I am a passionate advocate for good zoos and responsible animal stewardship, and I love sharing the incredible work that’s being done to support animal care and conservation around the world. When I lived in Los Angeles I was a docent and major donor to the LA Zoo, and I also volunteered a bit at the Gibbon Conservation Center in Santa Clarita. Gibbons are rare and magnificent little apes, and their songs are some of the most haunting, thrilling, and truly joy-inspiring sounds you could ever hope to hear. I hope every one of my readers someday has the opportunity to sing with the gibbons!
And now . . . the cover!
Kat Shepherd is thrilled to write fast-paced series that are likely to engage reluctant readers because as an educator, she believes that reading should be a joyful experience for every kid. A former classroom teacher, Kat has also spent various points in her life working as a deli waitress, a Hollywood script reader, and a dog trainer for film and TV. She lives in Minneapolis with her husband, two dogs, and a rotating series of foster dogs. She is the author of the BABYSITTING NIGHTMARES series (Macmillan/Imprint, 2018), a spooky series that follows the supernatural babysitting adventures of a group of four tween girls. Her second series, THE GEMINI MYSTERIES (Bonnier/Yellow Jacket) is an interactive mystery series that debuts in March, 2019.

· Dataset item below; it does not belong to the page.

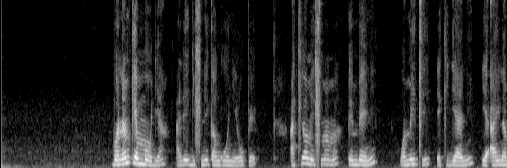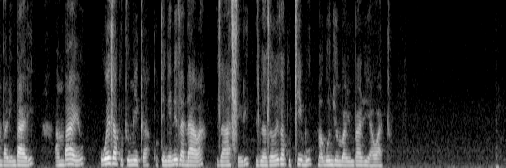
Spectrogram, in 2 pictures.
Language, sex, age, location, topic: Swahili, female, 18-24, Dar es Salaam, health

Elly Swartz loves writing for kids, Twizzlers, and anything with her family. Her debut novel, FINDING PERFECT (FSG 2016) is about twelve-year-old Molly, friendship, family, OCD, and a slam poetry competition that will determine everything. In her second book, SMART COOKIE (Scholastic, 2018), you meet the spunky and big-hearted Frankie. Frankie’s all about family with a dash of mischief and mystery! And then in 2019, say hello to Maggie in GIVE AND TAKE (FSG). Elly lives in Massachusetts with her family and beagle named Lucy. If you want to connect with Elly, you can find her at ellyswartz.com, on Twitter @ellyswartz, Instagram @ellyswartzbooks or on her webseries #BooksintheKitchen with Victoria J. Coe.